Meditation: I am doing it multiple times each day. I have a long one early in the morning, and then short ones intermittently throughout the day.

Therapy: I saw my therapist this week. I can call him to arrange more frequent sessions as needed.

Medication: I am taking what’s prescribed to me including the ones prescribed from anxiety as needed.

Exercise: I’m walking on mornings when I’m able.

Sleep: I’m getting as much as I can.

Diet: I’m eating food that good for my health and no junk.

I am taking care of myself and making sure that my mental health is as good as possible.

Walking Through a Day

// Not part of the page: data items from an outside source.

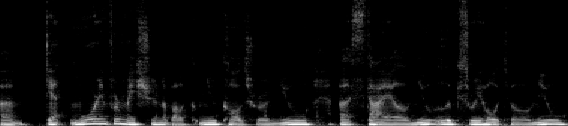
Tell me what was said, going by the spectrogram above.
um, get more information about new culture, new uh, style, new luxury hotel, new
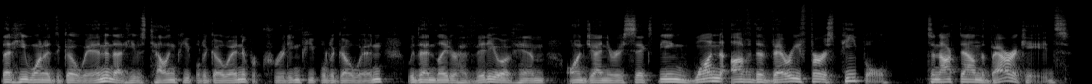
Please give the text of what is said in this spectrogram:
that he wanted to go in and that he was telling people to go in and recruiting people to go in. We then later have video of him on January 6th being one of the very first people to knock down the barricades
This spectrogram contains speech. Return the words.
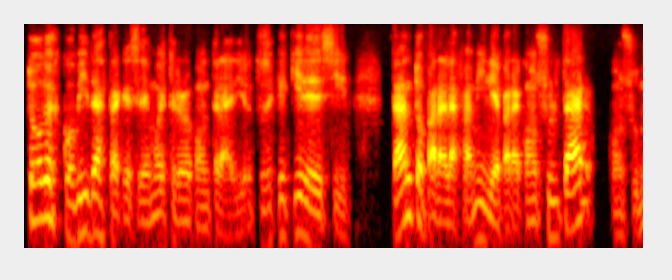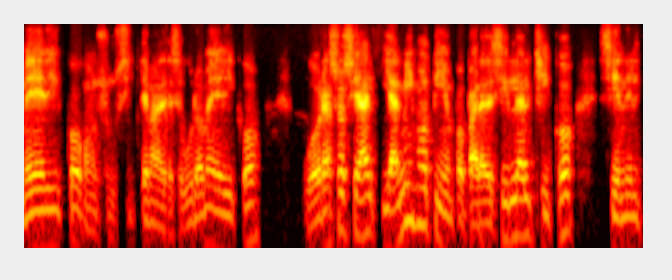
todo es COVID hasta que se demuestre lo contrario. Entonces, ¿qué quiere decir? Tanto para la familia, para consultar con su médico, con su sistema de seguro médico u obra social, y al mismo tiempo para decirle al chico si, en el,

I had extremely high stress at work yesterday. That is in addition to sleeping very poorly the night before. My sleep has not been very good since the break up, and that very break up does not make it easy to be stable.

After work, I thought of getting some exercise by going for a speed walk. I also thought about just taking it easy and recognizing the difficulty I’d been going through. The urge to exercise in this one case was a misplaced desire to deny the truth that my body needed rest.

I chose rest.

Not only did I give myself an easy evening, I also decided to take an antianxiety medication at bedtime. As a result, I slept very well. I awoke this morning with good energy, and I went for a long speed walk before work. It felt very good.

Sometimes the right decision is to rest.

Walking Through the Stuff

My psychiatrist warned me that this break up would likely cause old feelings to resurface. He was right. I’m experiencing a resurgence of negative self-talk that I haven’t had in many years. It feels lousy.

I’m happy to report that a short meditation usually eliminates it, until it resurfaces again, and I have to meditate again to release the negative thoughts.

It’s temporary. This too shall pass, but it’s a pain right now. I’m walking though it. I have good moments and bad ones.

I think it’s a matter of perspective. I have lived through a lot of pain, but the important point to understand is that I lived through it. I lived. I survived.

I survived pain in the past. I can survive this, too.